RECORDS FOR THE EXERCISE:
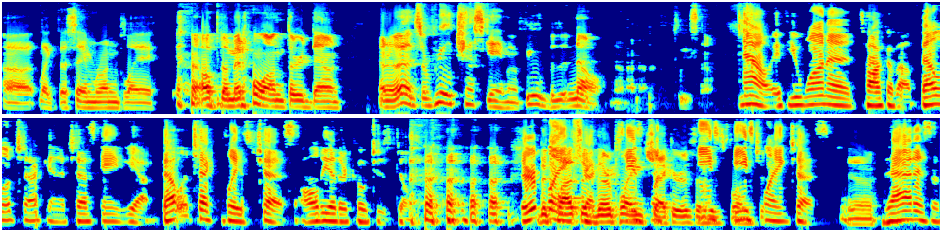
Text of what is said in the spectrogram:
uh like the same run play up the middle on third down. And that's a real chess game. I feel no, no, no, no, no, please no. Now, if you want to talk about Belichick in a chess game, yeah, Belichick plays chess. All the other coaches don't. They're the playing classic, checkers. they're playing He's checkers and He's, he's playing he's playing chess. Yeah. That is a,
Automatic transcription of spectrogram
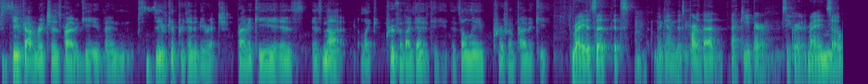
Steve got Rich's private key, then Steve could pretend to be rich. Private key is is not like proof of identity. It's only proof of private key. Right. It's a it's again it's part of that that key pair secret, right? Mm-hmm. So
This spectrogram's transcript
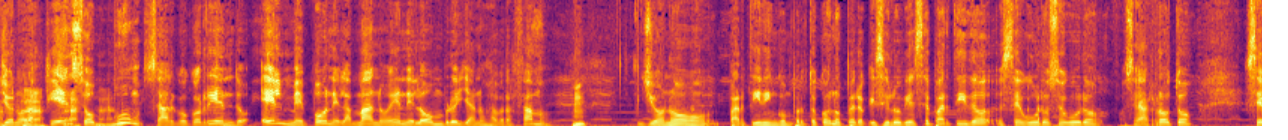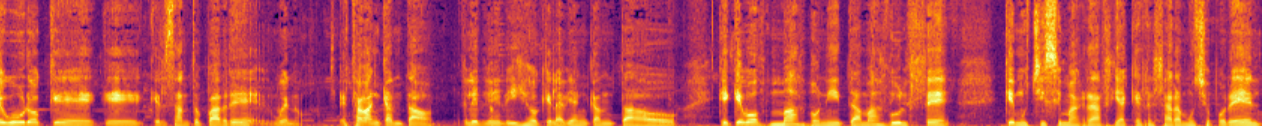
yo no las pienso, ¡boom! Salgo corriendo. Él me pone la mano en el hombro y ya nos abrazamos. Yo no partí ningún protocolo, pero que si lo hubiese partido, seguro, seguro, o sea, roto, seguro que, que- el Santo Padre, bueno, estaba encantado. Le me dijo que le había encantado, que qué voz más bonita, más dulce, que muchísimas gracias, que rezara mucho por él.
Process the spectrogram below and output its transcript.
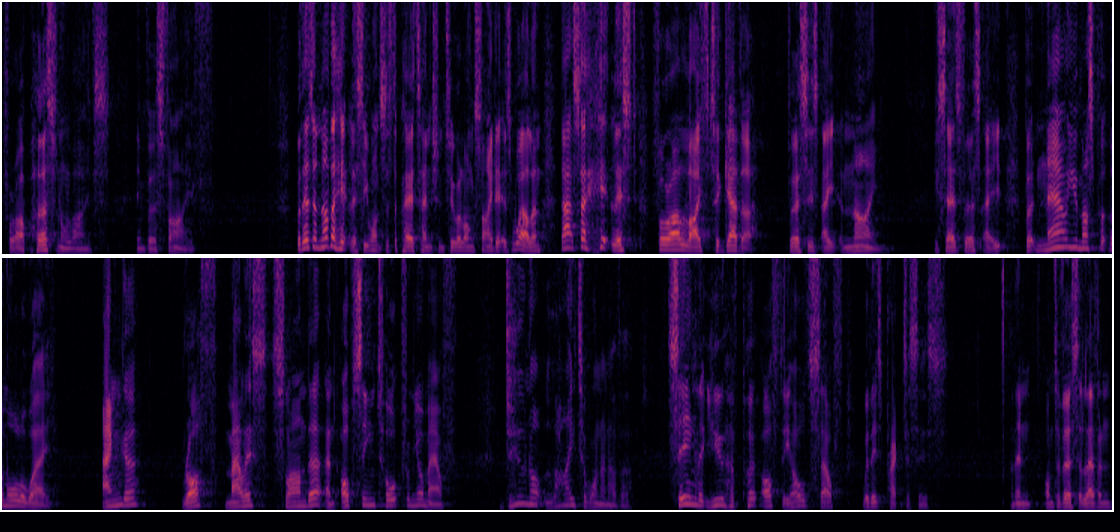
for our personal lives in verse 5. But there's another hit list he wants us to pay attention to alongside it as well, and that's a hit list for our life together, verses 8 and 9. He says, verse 8, But now you must put them all away anger, wrath, malice, slander, and obscene talk from your mouth. Do not lie to one another, seeing that you have put off the old self with its practices and then on to verse 11,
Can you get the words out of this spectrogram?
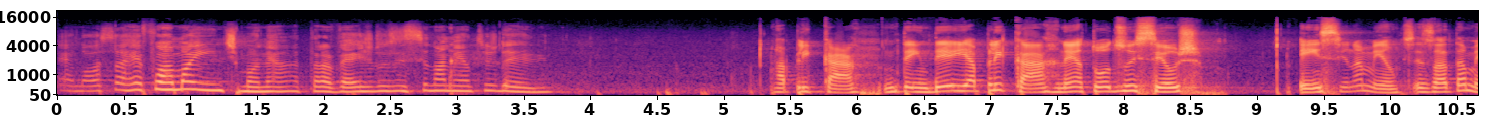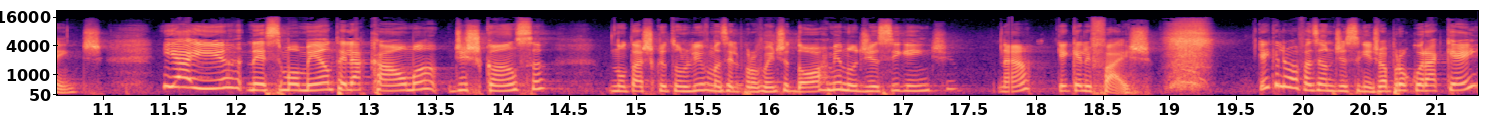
É nossa reforma íntima, né? Através dos ensinamentos dele. Aplicar, entender e aplicar, né? Todos os seus ensinamentos, exatamente. E aí, nesse momento, ele acalma, descansa. Não está escrito no livro, mas ele provavelmente dorme no dia seguinte, né? O que, que ele faz? O que, que ele vai fazer no dia seguinte? Vai procurar quem?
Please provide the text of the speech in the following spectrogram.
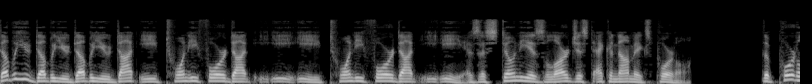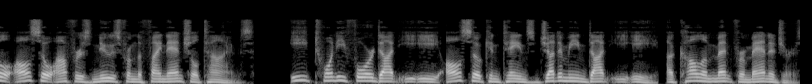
www.e24.ee E24.ee is Estonia's largest economics portal. The portal also offers news from the Financial Times. E24.ee also contains Juhtimine.ee, a column meant for managers.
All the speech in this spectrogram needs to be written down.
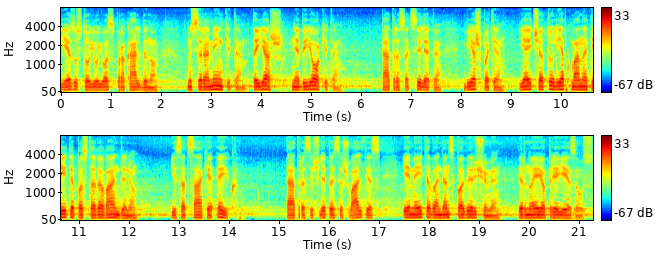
Jėzus to jų juos prakalbino. Nusiraminkite, tai aš, nebijokite. Petras atsiliepė, viešpatė, jei čia tu liepk man ateiti pas tave vandeniu. Jis atsakė, eik. Petras išlipęs iš valties ėmė eiti vandens paviršiumi ir nuėjo prie Jėzaus.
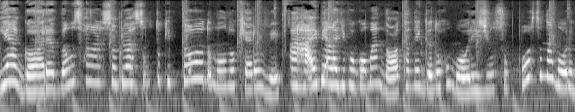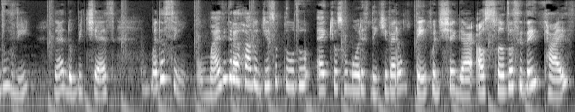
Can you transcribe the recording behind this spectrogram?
E agora vamos falar sobre o assunto que todo mundo quer ouvir. A Hybe ela divulgou uma nota negando rumores de um suposto namoro do V, né, do BTS. Mas assim, o mais engraçado disso tudo é que os rumores nem tiveram tempo de chegar aos fãs ocidentais.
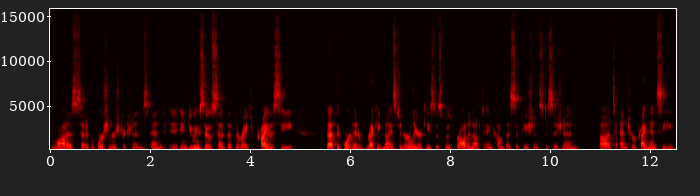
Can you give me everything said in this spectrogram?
modest set of abortion restrictions. And in doing so, said that the right to privacy that the court had recognized in earlier cases was broad enough to encompass a patient's decision uh, to end her pregnancy.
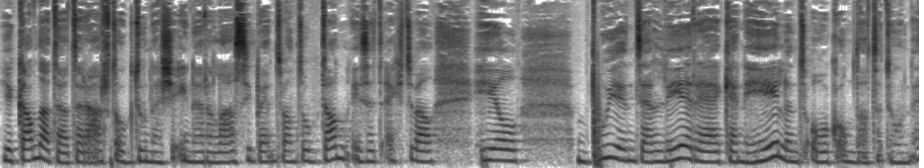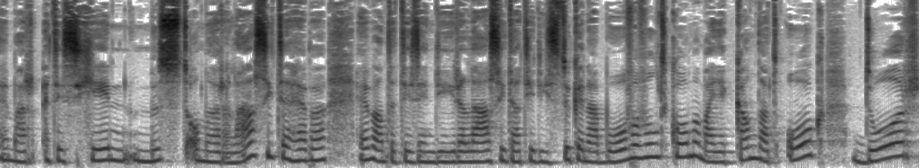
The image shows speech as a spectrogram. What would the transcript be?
Je kan dat uiteraard ook doen als je in een relatie bent, want ook dan is het echt wel heel boeiend en leerrijk en helend ook om dat te doen. Maar het is geen must om een relatie te hebben, want het is in die relatie dat je die stukken naar boven voelt komen. Maar je kan dat ook door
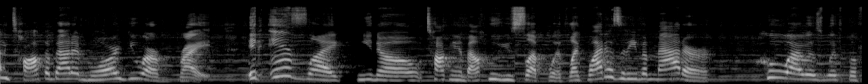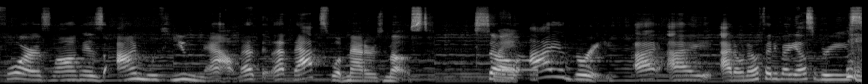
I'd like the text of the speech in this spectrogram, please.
we talk about it more you are right it is like you know talking about who you slept with like why does it even matter who I was with before as long as I'm with you now. That, that that's what matters most. So right. I agree. I, I I don't know if anybody else agrees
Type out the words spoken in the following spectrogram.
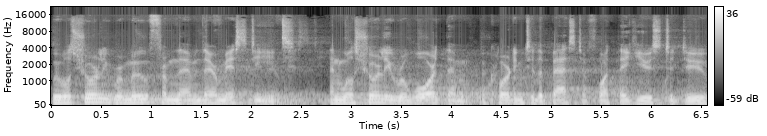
we will surely remove from them their misdeeds and will surely reward them according to the best of what they used to do.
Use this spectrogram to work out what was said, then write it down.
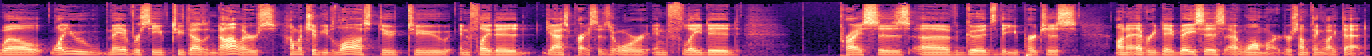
well, while you may have received $2,000, how much have you lost due to inflated gas prices or inflated prices of goods that you purchase on an everyday basis at Walmart or something like that?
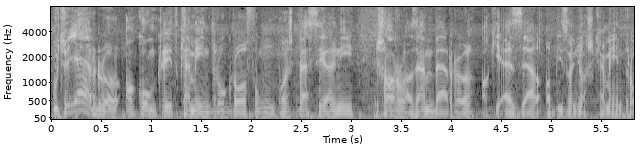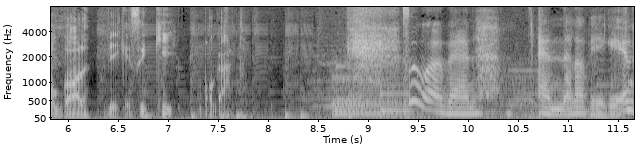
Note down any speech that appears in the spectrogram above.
Úgyhogy erről a konkrét kemény drogról fogunk most beszélni, és arról az emberről, aki ezzel a bizonyos kemény droggal végezi ki magát. Szóval Ben, ennel a végén.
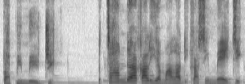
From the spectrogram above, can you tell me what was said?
Tapi magic. Bercanda kali ya malah dikasih magic.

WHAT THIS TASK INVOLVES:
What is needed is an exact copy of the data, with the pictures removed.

ANSWER:
Text of what is said in the spectrogram:
uh like the same run play up the middle on third down. And that's a real chess game. I feel no, no, no, no, no, please no. Now, if you want to talk about Belichick in a chess game, yeah, Belichick plays chess. All the other coaches don't. They're the playing classic, checkers. they're playing He's checkers and He's, he's playing he's playing chess. Yeah. That is a,
Automatic transcription of spectrogram
Steve got Rich's private key, then Steve could pretend to be rich. Private key is is not like proof of identity. It's only proof of private key. Right. It's a it's again it's part of that that key pair secret, right? Mm-hmm. So
This spectrogram's transcript
yo no las pienso, ¡boom! Salgo corriendo. Él me pone la mano en el hombro y ya nos abrazamos. Yo no partí ningún protocolo, pero que si lo hubiese partido, seguro, seguro, o sea, roto, seguro que, que- el Santo Padre, bueno, estaba encantado. Le me dijo que le había encantado, que qué voz más bonita, más dulce, que muchísimas gracias, que rezara mucho por él.
Process the spectrogram below and output its transcript.
for our personal lives in verse 5. But there's another hit list he wants us to pay attention to alongside it as well, and that's a hit list for our life together, verses 8 and 9. He says, verse 8, But now you must put them all away anger, wrath, malice, slander, and obscene talk from your mouth. Do not lie to one another, seeing that you have put off the old self with its practices and then on to verse 11,
Can you get the words out of this spectrogram?
É nossa reforma íntima, né? Através dos ensinamentos dele. Aplicar, entender e aplicar, né? Todos os seus ensinamentos, exatamente. E aí, nesse momento, ele acalma, descansa. Não está escrito no livro, mas ele provavelmente dorme no dia seguinte, né? O que, que ele faz? O que, que ele vai fazer no dia seguinte? Vai procurar quem?
Please provide the text of the speech in the following spectrogram.
www.e24.ee E24.ee is Estonia's largest economics portal. The portal also offers news from the Financial Times. E24.ee also contains Juhtimine.ee, a column meant for managers.
All the speech in this spectrogram needs to be written down.
Jėzus to jų juos prakalbino. Nusiraminkite, tai aš, nebijokite. Petras atsiliepė, viešpatė, jei čia tu liepk man ateiti pas tave vandeniu. Jis atsakė, eik. Petras išlipęs iš valties ėmė eiti vandens paviršiumi ir nuėjo prie Jėzaus.
Can you transcribe the recording behind this spectrogram?
E agora vamos falar sobre o assunto que todo mundo quer ouvir. A Hybe ela divulgou uma nota negando rumores de um suposto namoro do V, né, do BTS. Mas assim, o mais engraçado disso tudo é que os rumores nem tiveram tempo de chegar aos fãs ocidentais.
Can you give me everything said in this spectrogram?
modest set of abortion restrictions. And in doing so, said that the right to privacy that the court had recognized in earlier cases was broad enough to encompass a patient's decision uh, to end her pregnancy.
The image shows speech as a spectrogram. What would the transcript be?
Je kan dat uiteraard ook doen als je in een relatie bent, want ook dan is het echt wel heel boeiend en leerrijk en helend ook om dat te doen. Maar het is geen must om een relatie te hebben, want het is in die relatie dat je die stukken naar boven voelt komen. Maar je kan dat ook door
I'd like the text of the speech in this spectrogram, please.
we talk about it more you are right it is like you know talking about who you slept with like why does it even matter who I was with before as long as I'm with you now. That, that that's what matters most. So right. I agree. I, I I don't know if anybody else agrees
Type out the words spoken in the following spectrogram.
we will surely remove from them their misdeeds and will surely reward them according to the best of what they used to do.
Use this spectrogram to work out what was said, then write it down.
well, while you may have received $2,000, how much have you lost due to inflated gas prices or inflated prices of goods that you purchase on an everyday basis at Walmart or something like that?
Note down any speech that appears in the spectrogram above.
Úgyhogy erről a konkrét kemény drogról fogunk most beszélni, és arról az emberről, aki ezzel a bizonyos kemény droggal végezi ki magát. Szóval Ben, ennel a végén.
From the spectrogram above, can you tell me what was said?
Tapi magic. Bercanda kali ya malah dikasih magic.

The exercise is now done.